Send your application to OPM approximately 60 days before you want your benefits to begin. Send your completed application to:
Office of Personnel Management Federal Employees Retirement System P.O. Box 45 Boyers, PA 16017-0045
If you have less than 10 years of creditable service or no eligible survivor, any contributions remaining in the retirement fund are paid in a lump sum (with interest) to your designated beneficiary or an individual in order of precedence as set by law.
If you have 10 or more years of creditable service for which withholdings or deposits remain in the Retirement fund (5 years of which is creditable civilian service) and your spouse was married to you at the time of your separation from Federal service, he/she would be eligible for a survivor annuity. Your surviving spouse may elect to receive a lump-sum payment of your retirement contributions in lieu of a survivor annuity.
The FERS annuity supplement is paid in addition to gross monthly Federal Employees Retirement System (FERS) annuity benefits. It represents what you would receive for your FERS civilian service from the Social Security Administration (SSA) and is calculated as if you were eligible to receive SSA benefits on the day you retired. Eligibility for the annuity supplement continues until the earlier of:
If you retire voluntarily on an immediate annuity which is not reduced for age, you may be eligible for the annuity supplement, in addition to your regular monthly FERS benefit. You may also receive the supplement if you retired involuntarily before attaining your Minimum Retirement Age (MRA) or voluntarily because of a major reorganization, reduction in force, or an early retirement for Members of Congress. However, in these three instances, you will not be eligible for the annuity supplement until you reach your Minimum Retirement Age (MRA). If you receive a deferred benefit, a disability benefit or an immediate MRA+10 benefit, you will not be eligible for the annuity supplement.
If your annuity has a Civil Service Retirement System (CSRS) and a Federal Employees Retirement System (FERS) component, you can still receive an annuity supplement. However, you must have completed one full calendar year of service subject to FERS computation rules.
The FERS annuity supplement is computed as if you were age 62 and fully insured for a social security benefit when the supplement begins. OPM first estimates what your full career (40 years) social security benefit would be. Then we calculate the amount of your civilian service under FERS and reduce the estimated full career social security benefit accordingly. For example, if your estimated full career social security benefit would be $1,000 and you had worked 30 years under FERS, we would divide 30 by 40 (.75) and multiply ($1,000 x .75 = $750). The result would be your FERS annuity supplement, prior to any reductions.

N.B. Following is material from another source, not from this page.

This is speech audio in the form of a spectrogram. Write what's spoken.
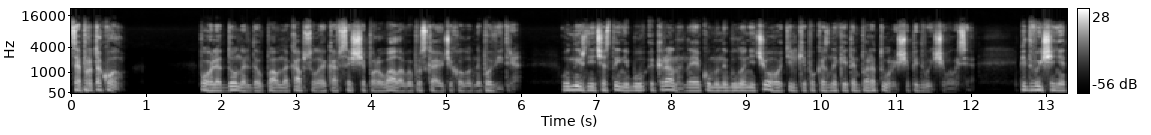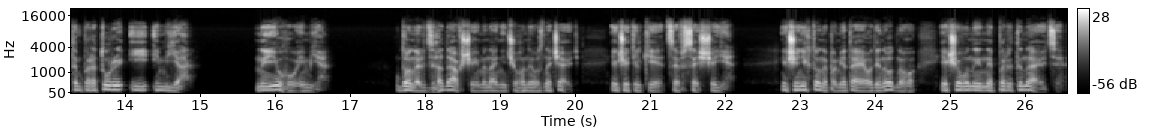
Це протокол. Погляд Дональда впав на капсулу, яка все ще парувала, випускаючи холодне повітря. У нижній частині був екран, на якому не було нічого, тільки показники температури, що підвищувалися. Підвищення температури і ім'я. Не його ім'я. Дональд згадав, що імена нічого не означають, якщо тільки це все, що є. Якщо ніхто не пам'ятає один одного, якщо вони не перетинаються,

Like social security benefits, the FERS annuity supplement is subject to an earnings test. It is reduced if you earn more than the social security exempt amount of earnings in the immediately preceding year. The supplement is reduced by $1.00 for every $2.00 of earnings over the minimum level. It is possible that the supplement could reduce to $0. However, the FERS basic benefit will not be reduced. If you are receiving a supplement, you must report your earnings to OPM. You will receive instructions on how to report your earnings, once you begin receiving the annuity supplement.

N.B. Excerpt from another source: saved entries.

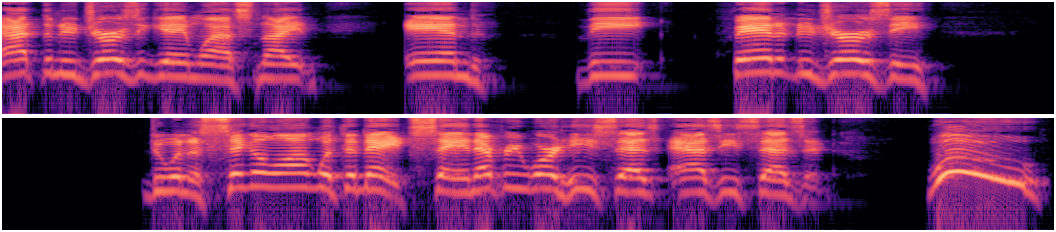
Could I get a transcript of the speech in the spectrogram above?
at the New Jersey game last night and the fan at New Jersey doing a sing along with the Nate, saying every word he says as he says it. Woo!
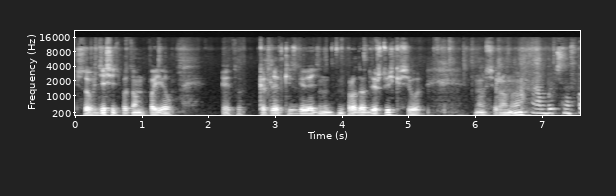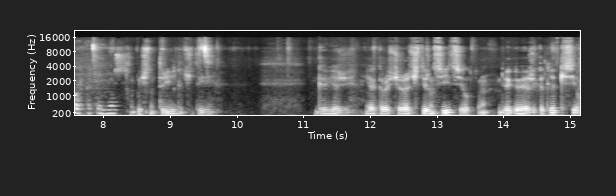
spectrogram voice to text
часов в 10 потом поел эту котлетки из говядины. Ну, правда, две штучки всего. Но все равно А обычно сколько ты ешь? обычно 3 или 4 говяжьи. Я, короче, вчера 14 яиц съел, потом две говяжьи котлетки съел.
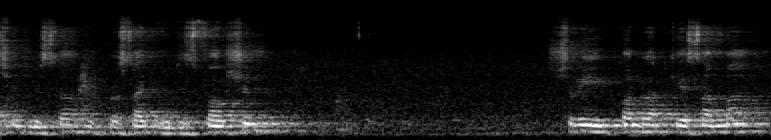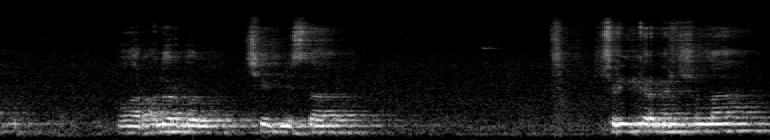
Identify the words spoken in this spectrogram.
Chief Minister who presided over this function, Shri Conrad K. Sangma, our Honorable Chief Minister, Sri Kyrmen Shylla,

The amount you may earn without affecting your FERS annuity supplement is determined by the Social Security Administration each year. It increases with the annual increases in average wages for the national workforce.

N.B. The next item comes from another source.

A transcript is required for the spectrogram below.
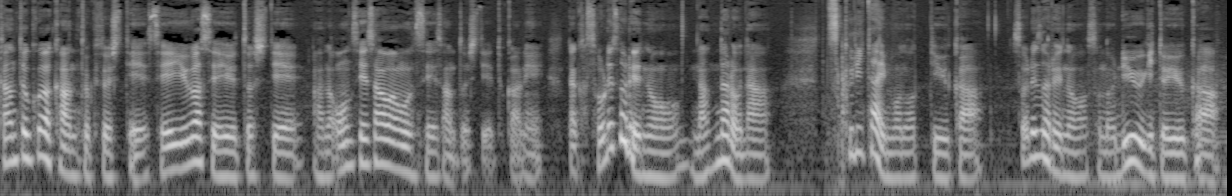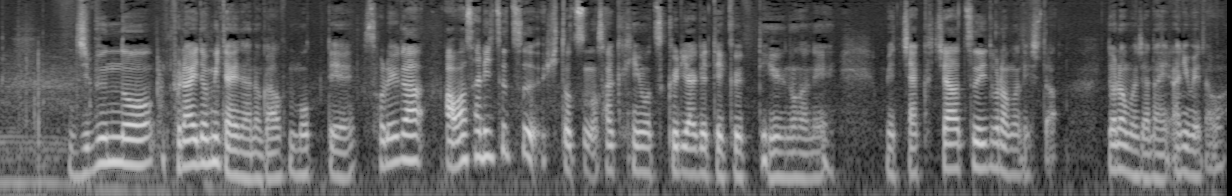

The FERS basic benefit is not considered earnings when determining your earnings for the earnings test. Earnings for the year consist of the sum of wages for service performed in the year, plus all net earnings from self-employment for the year, minus any net loss from self-employment for the year.